Note to the teacher: Older students can continue their research of the Senate by focusing on women's history and the Senate. Ask them to find out the answers to the following questions:

How many women have served as senators?

How many are currently serving as senators?

Are there any states that have not yet elected a female senator to Congress?

Which political party has sent the most female senators to Congress?

When was the first woman elected to the Senate, and who was this woman?

2. Hillary has held many important positions in her political career, such as First Lady, senator, secretary of state and potential Democratic presidential candidate. Research these positions and compare and contrast these jobs. How are they similar? And how are they different? In what way has each role prepared Hillary to take on the presidency of the United States?

3. Hillary was First Lady of the United States from 1993 to 2001. During this time, she was inspired by the work of another First Lady, Eleanor Roosevelt (1933-1945). Learn more about Eleanor Roosevelt. Consult the following website for information: How did Eleanor's time as First Lady compare to Hillary's tenure as First Lady? Were they typical First Ladies?

4. Do further research on the organizations that influenced Hillary throughout her life. For example, find out more about the National Aeronautics and Space Administration (NASA), the National Organization for Women (NOW), and the Children's Defense Fund.

5. Are there any women involved in politics today who might consider Hillary Clinton an inspiration? Read a newspaper to find out about other politically active women on a local, state, or national level.

6. Imagine what it would be like to invite Hillary Clinton to your classroom or school. Create a time line and plan for her visit. What activities would you arrange? What questions would you ask her? What else would you do to welcome Hillary to your school?

7. Interview a woman who grew up at approximately the same time as Hillary Clinton. For example, talk with or e-mail a female relative, friend or teacher to find out if these women encountered many of the same obstacles. In addition, get your subject's view on how the world has changed for women since they were young. Report your findings to the class with either an oral or written report.
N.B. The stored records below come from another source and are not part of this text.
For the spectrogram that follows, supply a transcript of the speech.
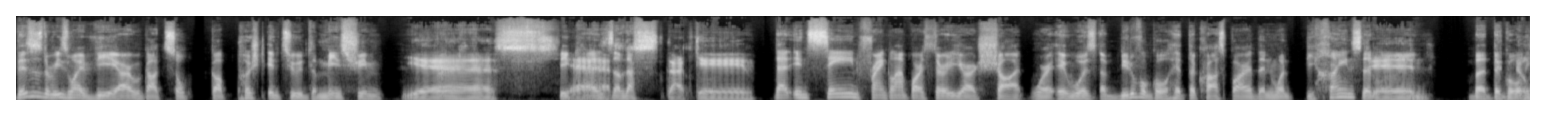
this is the reason why VAR got so got pushed into the mainstream Yes. Because of the- yes, that game. that insane Frank Lampard 30 yard shot where it was a beautiful goal, hit the crossbar, then went behind the line. But the goal,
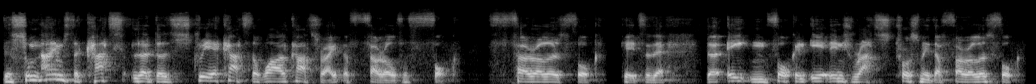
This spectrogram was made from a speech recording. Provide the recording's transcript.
there's sometimes the cats, the, the stray cats, the wild cats, right? The feral for fuck. Feral as fuck, kids. They're, they're eating fucking eight inch rats. Trust me, they're feral as fuck.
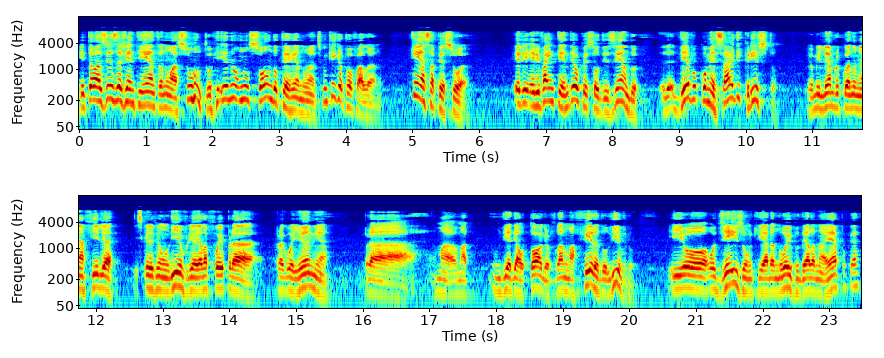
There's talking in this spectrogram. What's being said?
Então, às vezes a gente entra num assunto e não, não sonda o terreno antes. Com quem que eu estou falando? Quem é essa pessoa? Ele, ele vai entender o que eu estou dizendo? Devo começar de Cristo. Eu me lembro quando minha filha escreveu um livro e ela foi para Goiânia para um dia de autógrafo, lá numa feira do livro, e o, o Jason, que era noivo dela na época,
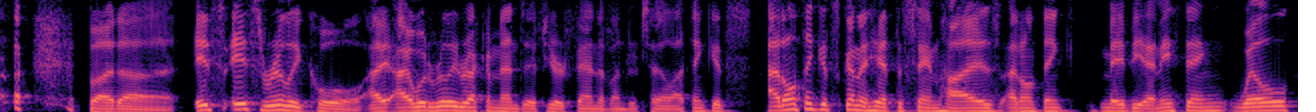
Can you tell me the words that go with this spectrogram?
but uh, it's it's really cool. I I would really recommend it if you're a fan of Undertale. I think it's I don't think it's gonna hit the same highs. I don't think maybe anything will,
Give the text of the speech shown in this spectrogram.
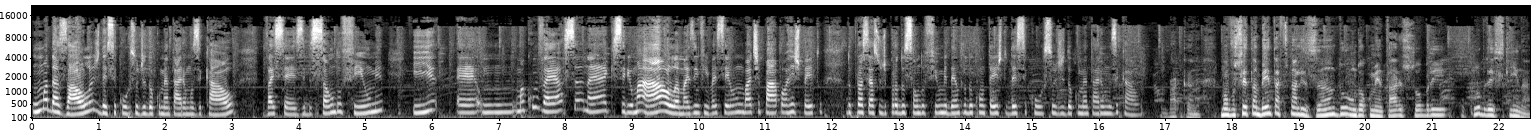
uma das aulas desse curso de documentário musical. Vai ser a exibição do filme e é, um, uma conversa, né, que seria uma aula, mas enfim, vai ser um bate-papo a respeito do processo de produção do filme dentro do contexto desse curso de documentário musical. Bacana. Bom, você também está finalizando um documentário sobre o Clube da Esquina.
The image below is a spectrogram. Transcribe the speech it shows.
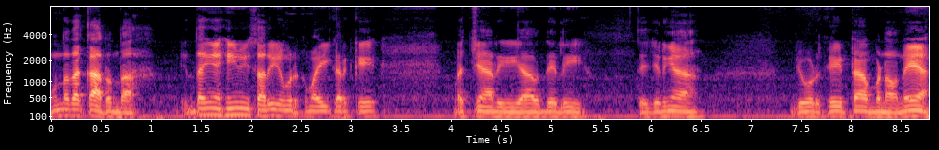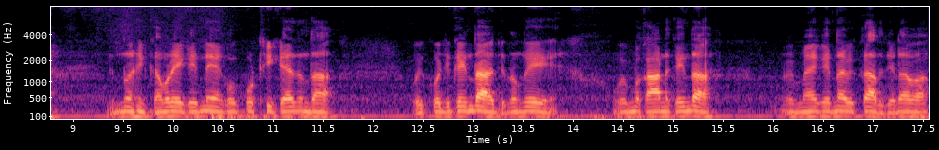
ਉਹਨਾਂ ਦਾ ਘਰ ਹੁੰਦਾ। ਇਦਾਂ ਹੀ ਅਸੀਂ ਵੀ ਸਾਰੀ ਉਮਰ ਕਮਾਈ ਕਰਕੇ ਬੱਚਿਆਂ ਲਈ ਆਪਦੇ ਲਈ, ਤੇ ਜਿਹੜੀਆਂ ਜੋੜ ਕੇ ਇੱਟਾਂ ਬਣਾਉਨੇ ਆ। ਜਿਹਨੂੰ ਅਸੀਂ ਕਮਰੇ ਕਹਿੰਦੇ ਆ, ਕੋਈ ਕੋਠੀ ਕਹਿ ਦਿੰਦਾ, ਕੋਈ ਕੁਝ ਕਹਿੰਦਾ, ਜਦੋਂ ਕਿ ਕੋਈ ਮਕਾਨ ਕਹਿੰਦਾ ਮੈਂ ਕਹਿੰਦਾ ਵੀ ਘਰ ਜਿਹੜਾ ਵਾ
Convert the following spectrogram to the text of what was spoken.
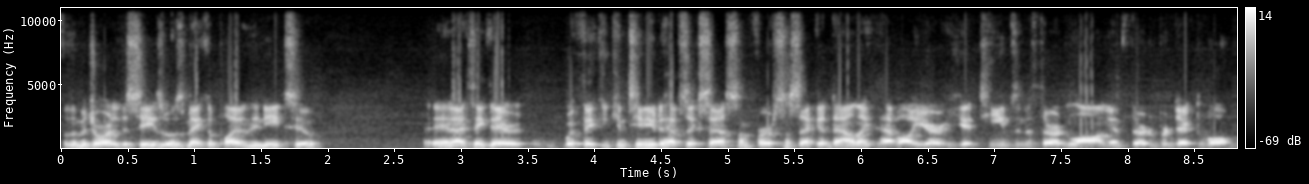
for the majority of the season was make a play when they need to. And I think they're if they can continue to have success on first and second down like they have all year, you get teams in the third and long and third and predictable.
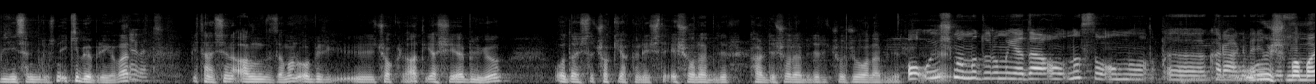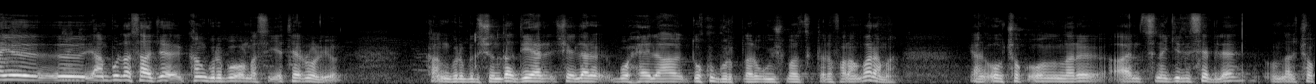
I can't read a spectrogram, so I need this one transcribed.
bir insan biliyorsun iki böbreği var. Evet. Bir tanesini alındığı zaman o bir e, çok rahat yaşayabiliyor. O da işte çok yakını işte eş olabilir, kardeş olabilir, çocuğu olabilir. O uyuşmama durumu ya da o nasıl onu e, kararını verebiliyorsun? Uyuşmamayı e, yani burada sadece kan grubu olması yeterli oluyor. Kan grubu dışında diğer şeyler bu HLA doku grupları uyuşmazlıkları falan var ama yani o çok onları ayrıntısına girilse bile onları çok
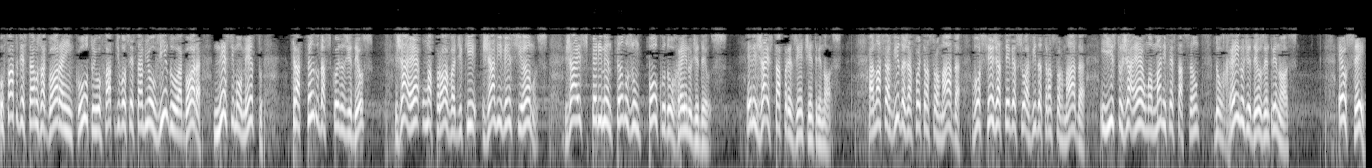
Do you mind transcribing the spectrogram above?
O fato de estarmos agora em culto e o fato de você estar me ouvindo agora, nesse momento, tratando das coisas de Deus, já é uma prova de que já vivenciamos, já experimentamos um pouco do reino de Deus. Ele já está presente entre nós. A nossa vida já foi transformada, você já teve a sua vida transformada, e isto já é uma manifestação do reino de Deus entre nós. Eu sei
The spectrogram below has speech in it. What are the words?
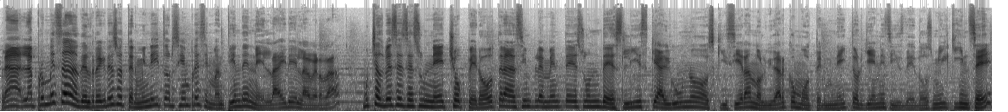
la, la, promesa del regreso de Terminator siempre se mantiene en el aire, la verdad. Muchas veces es un hecho, pero otras simplemente es un desliz que algunos quisieran olvidar como Terminator Genesis de 2015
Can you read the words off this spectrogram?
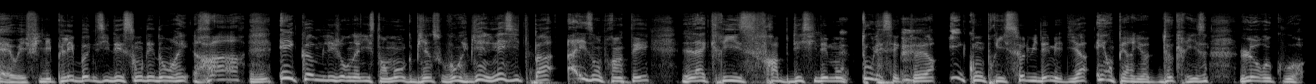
Eh oui, Philippe, les bonnes idées sont des denrées rares. Mmh. Et comme les journalistes en manquent bien souvent, eh bien, ils n'hésitent pas à les emprunter. La crise frappe décidément tous les secteurs, y compris celui des médias. Et en période de crise, le recours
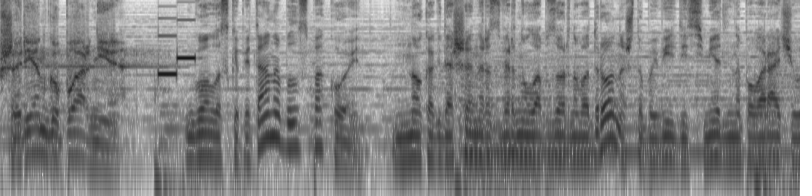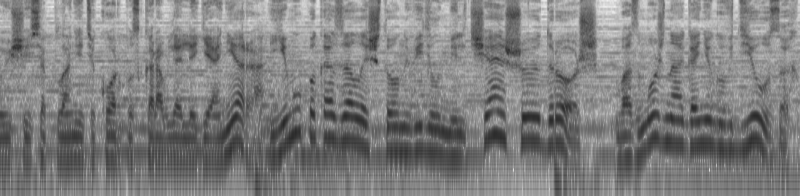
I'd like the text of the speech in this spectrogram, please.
«В шеренгу, парни!» Голос капитана был спокоен. Но когда Шен развернул обзорного дрона, чтобы видеть медленно поворачивающийся к планете корпус корабля Легионера, ему показалось, что он видел мельчайшую дрожь, возможно огонек в дюзах,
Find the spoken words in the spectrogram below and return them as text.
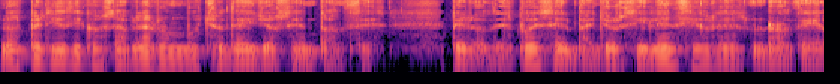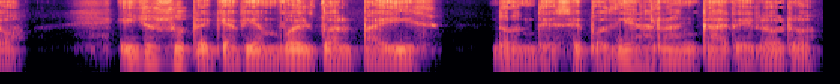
Los periódicos hablaron mucho de ellos entonces, pero después el mayor silencio les rodeó, y yo supe que habían vuelto al país donde se podía arrancar el oro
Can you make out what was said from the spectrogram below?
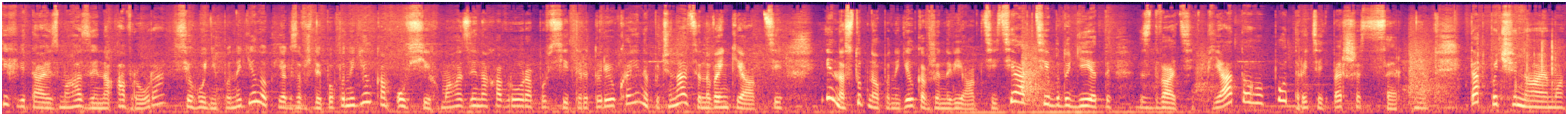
Всіх вітаю з магазина Аврора. Сьогодні понеділок, як завжди, по понеділкам у всіх магазинах Аврора по всій території України починаються новенькі акції. І наступного понеділка вже нові акції. Ці акції будуть діяти з 25 по 31 серпня. Так починаємо.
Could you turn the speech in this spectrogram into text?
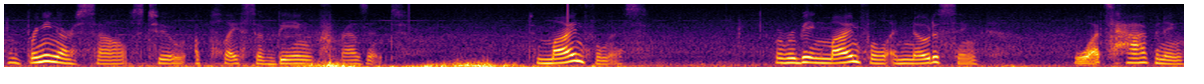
And bringing ourselves to a place of being present, to mindfulness, where we're being mindful and noticing what's happening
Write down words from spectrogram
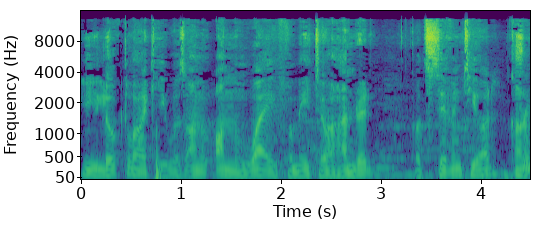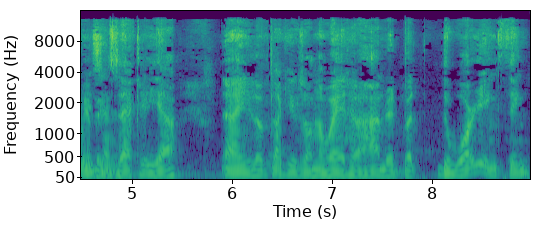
He looked like he was on on the way for me to 100. Got 70 odd. Can't remember exactly. Yeah, uh, he looked like he was on the way to 100. But the worrying thing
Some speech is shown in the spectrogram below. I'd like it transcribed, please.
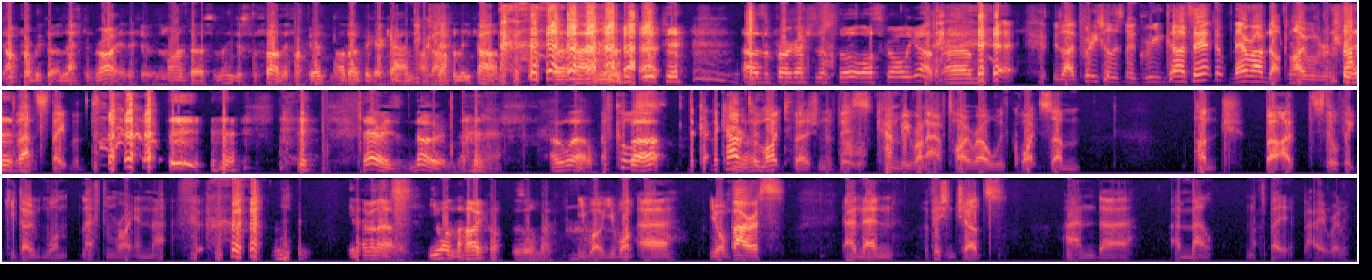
I'd probably put a left and right in if it was mine personally, just for fun if I could. I don't think I can. You I can't. definitely can't. but, uh, that was a progression of thought while scrolling up. Um, He's like, I'm pretty sure there's no green cards here. Nope, there are not. I will retract that statement. there is none. oh well. Of course, But the, the character you know- light version of this can be run out of Tyrell with quite some punch, but I still think you don't want left and right in that. you never know. You want the high costers almost. you well, you want uh, you want Varys, and then efficient chuds, and uh, and Mel. And That's about it, about it really.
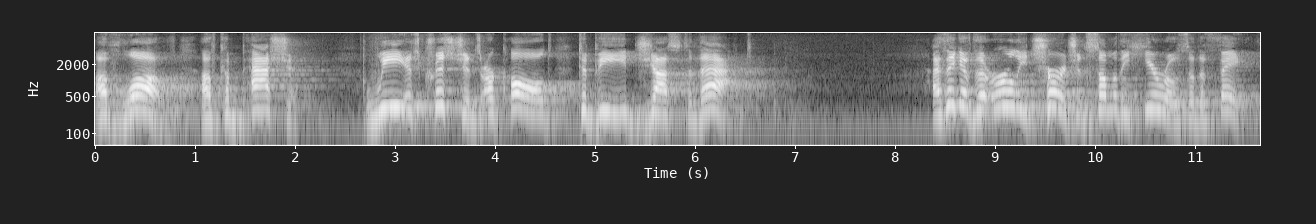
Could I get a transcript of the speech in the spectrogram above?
of love, of compassion. We as Christians are called to be just that. I think of the early church and some of the heroes of the faith.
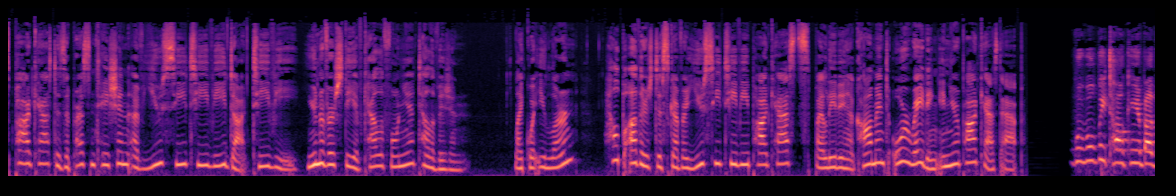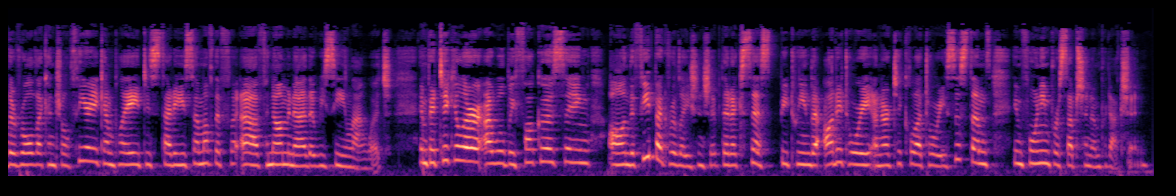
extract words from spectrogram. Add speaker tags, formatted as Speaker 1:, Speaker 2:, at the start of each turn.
Speaker 1: This podcast is a presentation of UCTV.tv, University of California Television. Like what you learn? Help others discover UCTV podcasts by leaving a comment or rating in your podcast app.
Speaker 2: We will be talking about the role that control theory can play to study some of the uh, phenomena that we see in language. In particular, I will be focusing on the feedback relationship that exists between the auditory and articulatory systems in phoneme perception and production.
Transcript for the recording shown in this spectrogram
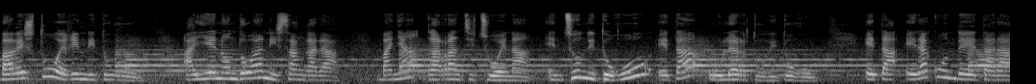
Babestu egin ditugu, haien ondoan izan gara, baina garrantzitsuena entzun ditugu eta ulertu ditugu eta erakundeetara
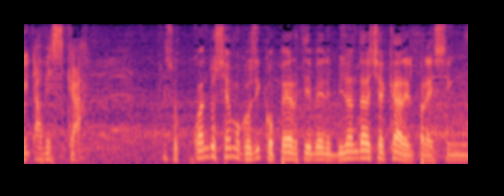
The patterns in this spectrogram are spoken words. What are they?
poi Avesca Adesso, quando siamo così coperti bene, bisogna andare a cercare il pressing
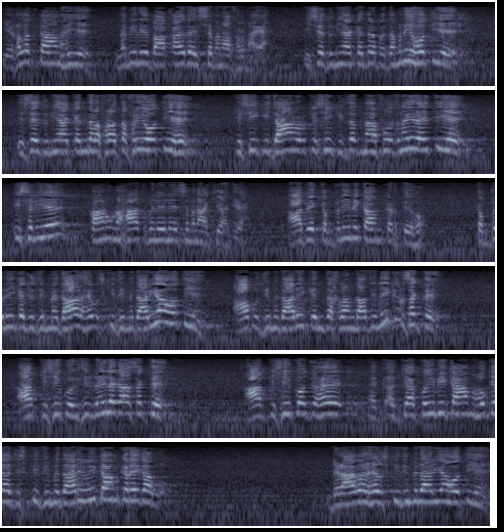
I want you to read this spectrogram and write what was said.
یہ غلط کام ہے یہ۔ نبی نے باقاعدہ اس سے منع فرمایا۔ اسے دنیا کے اندر بدمنی ہوتی ہے۔ اسے دنیا کے اندر افراتفری ہوتی ہے، کسی کی جان اور کسی کی عزت محفوظ نہیں رہتی ہے۔ اس لیے قانون ہاتھ میں لینے سے منع کیا گیا۔ آپ ایک کمپنی میں کام کرتے ہو، کمپنی کا جو ذمہ دار ہے، اس کی ذمہ داریاں ہوتی ہیں۔ آپ اس ذمہ داری کے دخل اندازی نہیں کر سکتے۔ آپ کسی کو ایگزٹ نہیں لگا سکتے۔ آپ کسی کو جو ہے، کیا کوئی بھی کام ہو گیا، جس کی ذمہ داری وہی کام کرے گا وہ۔ ڈرائیور ہے، اس کی ذمہ داریاں ہوتی ہیں۔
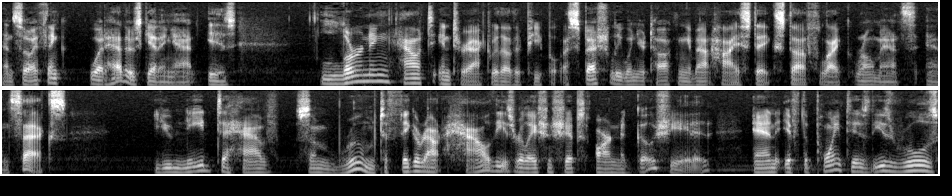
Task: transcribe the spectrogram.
And so I think what Heather's getting at is learning how to interact with other people, especially when you're talking about high stakes stuff like romance and sex, you need to have some room to figure out how these relationships are negotiated. And if the point is these rules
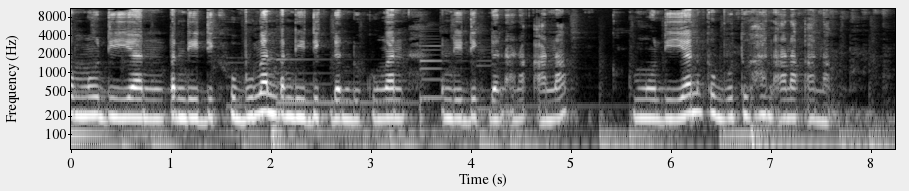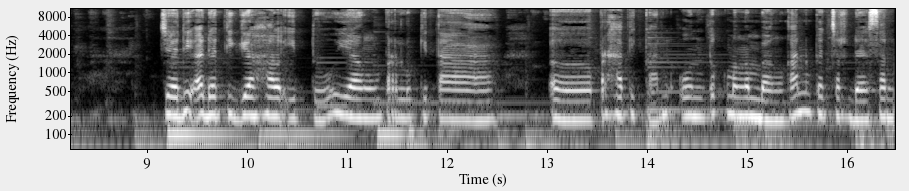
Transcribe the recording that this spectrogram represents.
kemudian pendidik, hubungan pendidik dan dukungan pendidik dan anak-anak, kemudian kebutuhan anak-anak. Jadi ada tiga hal itu yang perlu kita uh, perhatikan untuk mengembangkan kecerdasan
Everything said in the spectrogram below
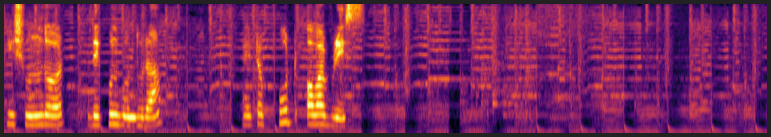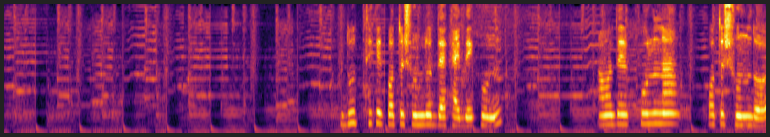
কি সুন্দর, দেখুন বন্ধুরা। এটা ফুট ওভার ব্রিজ দূর থেকে কত সুন্দর দেখায়, দেখুন। আমাদের খুলনা কত সুন্দর।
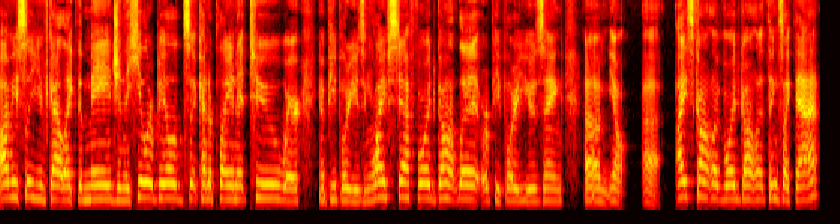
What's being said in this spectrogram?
Obviously, you've got like the mage and the healer builds that kind of play in it too, where you know people are using Life Staff Void Gauntlet or people are using um, you know uh, Ice Gauntlet Void Gauntlet, things like that.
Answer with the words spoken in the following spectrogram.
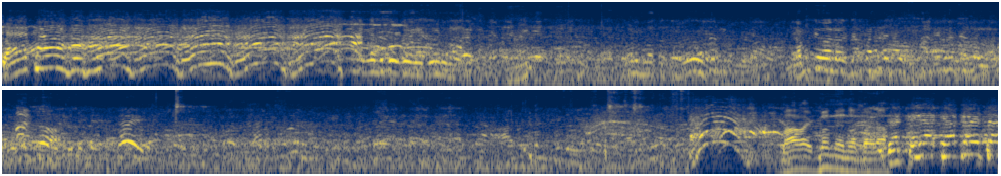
కేక, హా, హా, హా, హా, హా, హా. కమిటీ వాళ్ళు చెప్పండి బాగా ఇబ్బంది అయింది అబ్బాయి గట్టిగా కేకలేస్తే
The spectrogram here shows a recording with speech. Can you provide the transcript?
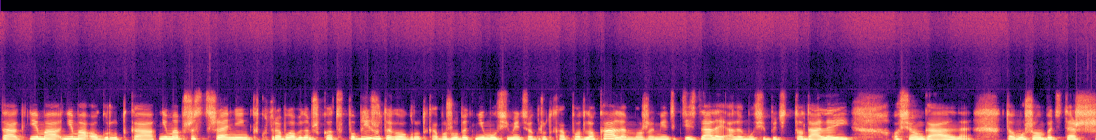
tak, nie ma, nie ma ogródka, nie ma przestrzeni, która byłaby na przykład w pobliżu tego ogródka, bo żłobek nie musi mieć ogródka pod lokalem, może mieć gdzieś dalej, ale musi być to dalej osiągalne. To muszą być też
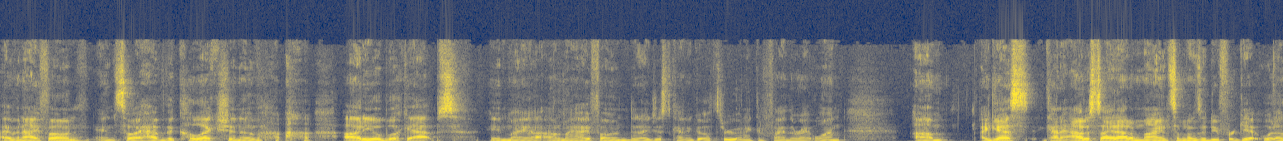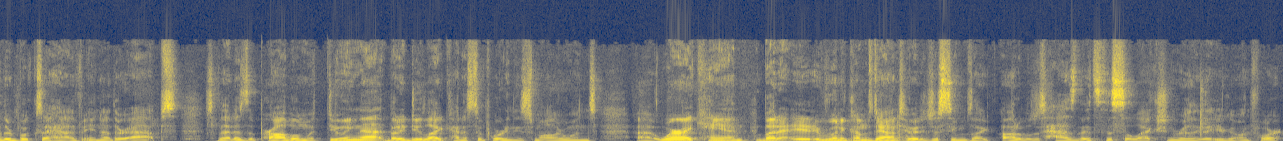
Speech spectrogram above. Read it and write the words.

8. Hillary has worked on several issues and causes throughout her life. For example, she fought for children's rights as a young lawyer. Find out more about the other concerns Hillary has supported in her career. Which issues is she currently most devoted to, and why?

9. Did you know that there were many other women who also strived to become president of the United States? With your classmates, research and discover more about these women, who are listed in the Flying Facts section of the book. Who are they, and what qualified them to run for president of the United States? Why did they not ultimately succeed?


This guide has been provided by Simon & Schuster for classroom, library, and reading group use. It may be reproduced in its entirety or excerpted for these purposes.


About The Author

Photograph by Paul Brewer

Kathleen Krull (1952–2021) was the author of over 100 books, including No Truth Without Ruth: The Life of Ruth BaderA Woman for President: The Story of Victoria WoodhullLives of Extraordinary Women: Rulers, Rebels (and What the Neighbors Thought)The Only Woman in the Photo; and other acclaimed biographies for young readers. Visit her website at

About The Illustrator

Provided by the author

Amy June Bates has illustrated books including the Sam the Man series; Sweet Dreams and That’s What I’d Do, both by singer-songwriter Jewel; and Waiting for the Magic by Patricia MacLachlan. She is the author-illustrator of The Big Umbrella, about which Booklist raved, “A boundlessly inclusive spirit...This open-ended picture book creates a natural springboard for discussion.” She lives in Carlisle, Pennsylvania, with her husband and three children.

Product Details

Resources and Downloads

Common Core Suggestion

High Resolution Images

More books from this author: Kathleen Krull

More books from this illustrator: Amy June Bates